→ Problem to solve:
The lines needed are those below that contain the word "speech"; copy each one.

Stored records:
-- Opening Marker --

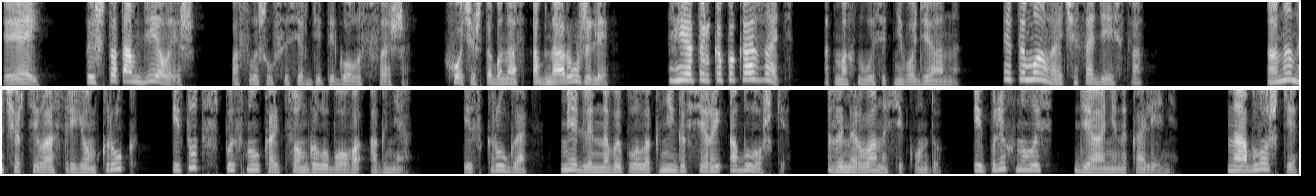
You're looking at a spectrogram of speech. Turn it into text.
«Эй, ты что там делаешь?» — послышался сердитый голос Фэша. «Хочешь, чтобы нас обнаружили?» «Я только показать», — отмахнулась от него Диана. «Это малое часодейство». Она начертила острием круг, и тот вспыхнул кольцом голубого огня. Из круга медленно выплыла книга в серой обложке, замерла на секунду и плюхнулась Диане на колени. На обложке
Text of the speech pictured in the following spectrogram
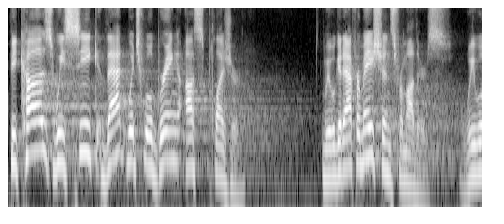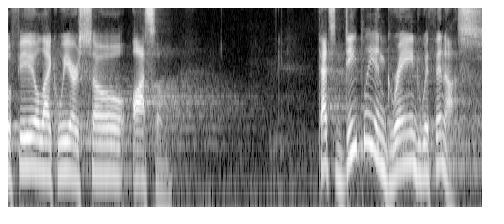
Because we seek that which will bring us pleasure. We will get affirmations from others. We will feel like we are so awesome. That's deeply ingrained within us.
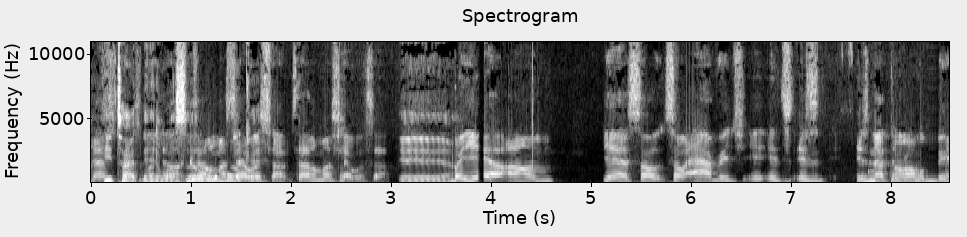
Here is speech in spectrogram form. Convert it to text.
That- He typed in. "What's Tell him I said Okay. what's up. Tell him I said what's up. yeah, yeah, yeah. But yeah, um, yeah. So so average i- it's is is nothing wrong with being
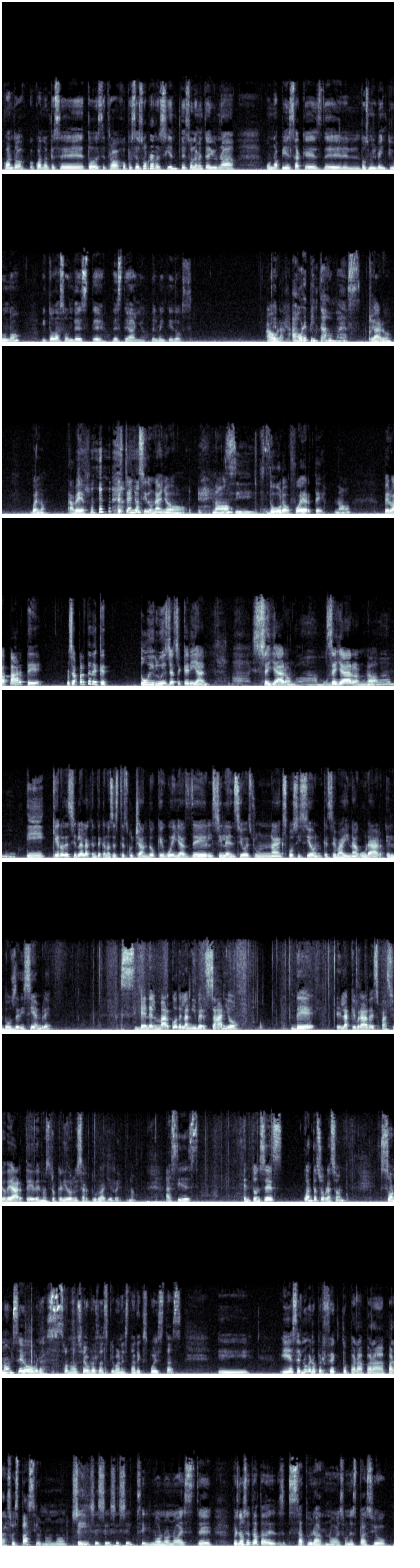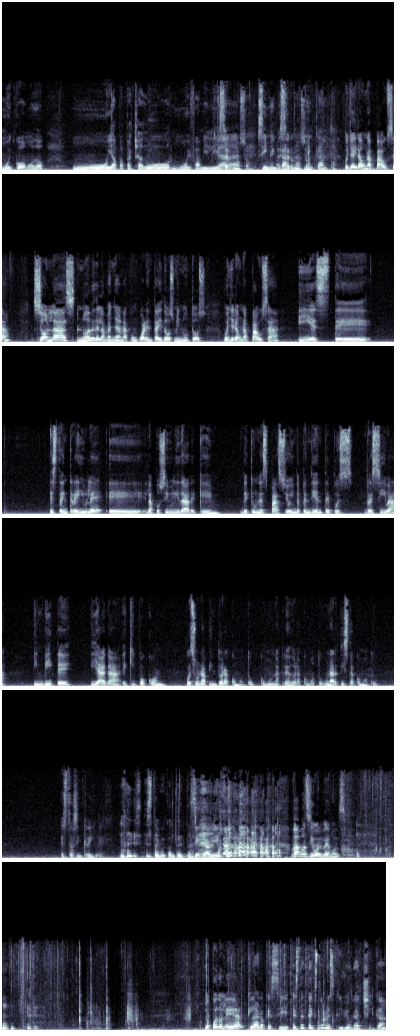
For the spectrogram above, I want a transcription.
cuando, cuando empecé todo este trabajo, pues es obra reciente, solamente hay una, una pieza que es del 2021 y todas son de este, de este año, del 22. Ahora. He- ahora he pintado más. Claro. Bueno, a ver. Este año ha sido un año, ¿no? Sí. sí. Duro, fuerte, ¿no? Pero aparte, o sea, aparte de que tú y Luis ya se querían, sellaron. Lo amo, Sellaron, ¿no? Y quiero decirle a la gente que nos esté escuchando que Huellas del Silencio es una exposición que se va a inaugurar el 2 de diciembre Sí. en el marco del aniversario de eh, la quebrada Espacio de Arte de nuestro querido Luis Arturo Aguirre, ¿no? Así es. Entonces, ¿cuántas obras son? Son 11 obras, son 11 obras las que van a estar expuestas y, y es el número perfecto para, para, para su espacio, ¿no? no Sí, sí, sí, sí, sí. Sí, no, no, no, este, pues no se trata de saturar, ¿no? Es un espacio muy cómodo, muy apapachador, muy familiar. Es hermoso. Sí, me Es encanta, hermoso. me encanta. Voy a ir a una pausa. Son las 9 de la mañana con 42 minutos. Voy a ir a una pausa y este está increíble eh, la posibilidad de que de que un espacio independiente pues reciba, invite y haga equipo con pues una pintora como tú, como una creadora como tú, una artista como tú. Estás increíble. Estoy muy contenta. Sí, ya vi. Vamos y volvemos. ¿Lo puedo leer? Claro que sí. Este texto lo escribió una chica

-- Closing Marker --

→ Exercise result:
You're looking at a spectrogram of speech. Turn it into text.
Text of the speech pictured in the following spectrogram
Here is speech in spectrogram form. Convert it to text.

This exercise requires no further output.